Montevallo adopts Internet document database

Over the past 123 years, Montevallo officials have compiled an extensive amount of city documents spanning several different formats.

On June 15, the Montevallo City Council passed a motion to securely preserve those records forever.

The council agreed to become the fourth Shelby County municipality to install the VendorVault Document Management System, which was developed by the Birmingham-based TriNovus financial software company.

Pelham, Wilton and Columbiana previously adopted the VendorVault system.

Through the VendorVault program, Montevallo will be able to archive all of its city council minutes, agendas, ordinances, resolutions, deeds, leases, vehicle titles and contracts on an Internet database.
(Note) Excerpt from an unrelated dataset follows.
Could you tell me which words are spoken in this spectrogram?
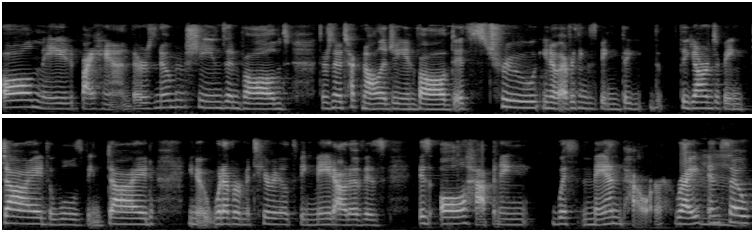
all made by hand. There's no machines involved. There's no technology involved. It's true, you know, everything's being the the yarns are being dyed, the wool is being dyed. You know, whatever material it's being made out of is is all happening with manpower, right? Mm. And so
Although the city began keeping its records in an electronic format many years ago, the city still has a vault filled with paper records stretching back to 1887.

“There had been some major concerns about what would happen to all the records in our vault in the event of a disaster,” said Montevallo City Clerk Herman Lehman. “We wanted to find a way to back up all the paper records in our vault.”

Montevallo has already backed up the records currently stored in an electronic format, but will gradually move some of its electronic records to the VendorVault system to allow the public to more easily access them, Lehman said.

The city will likely put all of its past City Council minutes and current contracts on the VendorVault system first before moving on to other records.

“The minutes are very important. It’s important that we be able to look back and see when the city passed something,” Lehman said. “Getting those in the VendorVault system is going to be critical.”

Lehman said the VendorVault system seemed to be a “good fit” for the city, and said the program would likely make Montevallo City Hall more efficient.

“We are an old city. We have got some fairly old records in our vault,” Lehman said. “I think this system is going to be very helpful to all of us.

“I think we will get into it and see there are more benefits to the system than we even realize,” Lehman added.